Darren Mooney
Darren Mooney is a pop culture critic at large for The Escapist. He writes the twice-weekly In the Frame column, writes and voices the In the Frame videos, provides film reviews and writes the weekly Out of Focus column. Plus, occasionally he has opinions about other things as well. Darren lives and works in Dublin, Ireland. He also writes for The Irish Independent, the country’s second largest broadsheet, and provides weekly film coverage for radio station Q102. He co-hosts the weekly 250 podcast and he has also written three published books of criticism on The X-Files, Christopher Nolan and Doctor Who. He somehow finds time to watch movies and television on top of that.
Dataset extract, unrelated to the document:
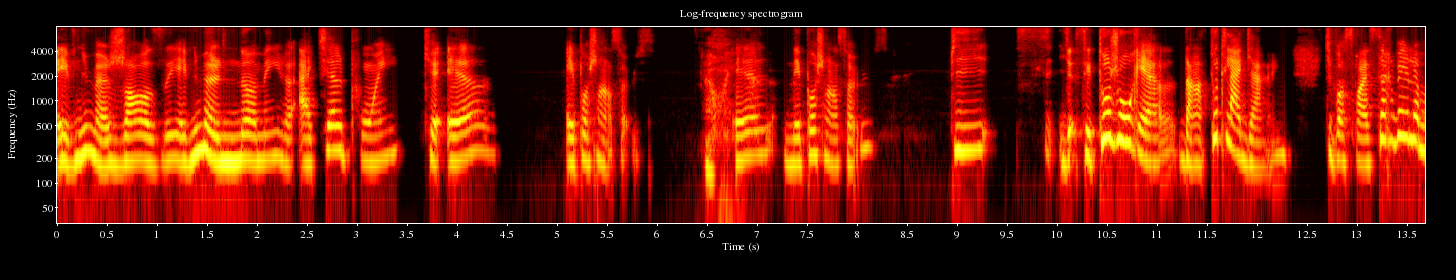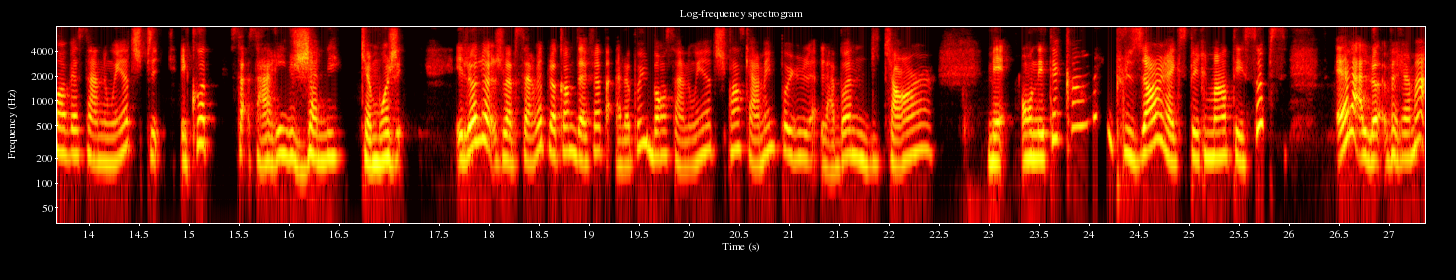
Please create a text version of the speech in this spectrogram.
est venue me jaser, elle est venue me nommer, là, à quel point qu'elle est pas chanceuse. Ah elle n'est pas chanceuse. Puis c'est toujours elle, dans toute la gang, qui va se faire servir le mauvais sandwich. Puis écoute, ça, ça arrive jamais que moi j'ai. Et là, là je l'observais, puis là, comme de fait, elle n'a pas eu le bon sandwich. Je pense qu'elle n'a même pas eu la, bonne liqueur. Mais on était quand même plusieurs à expérimenter ça. Puis elle, elle a vraiment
Ironically, his superpowers are at their strongest when his glasses are on.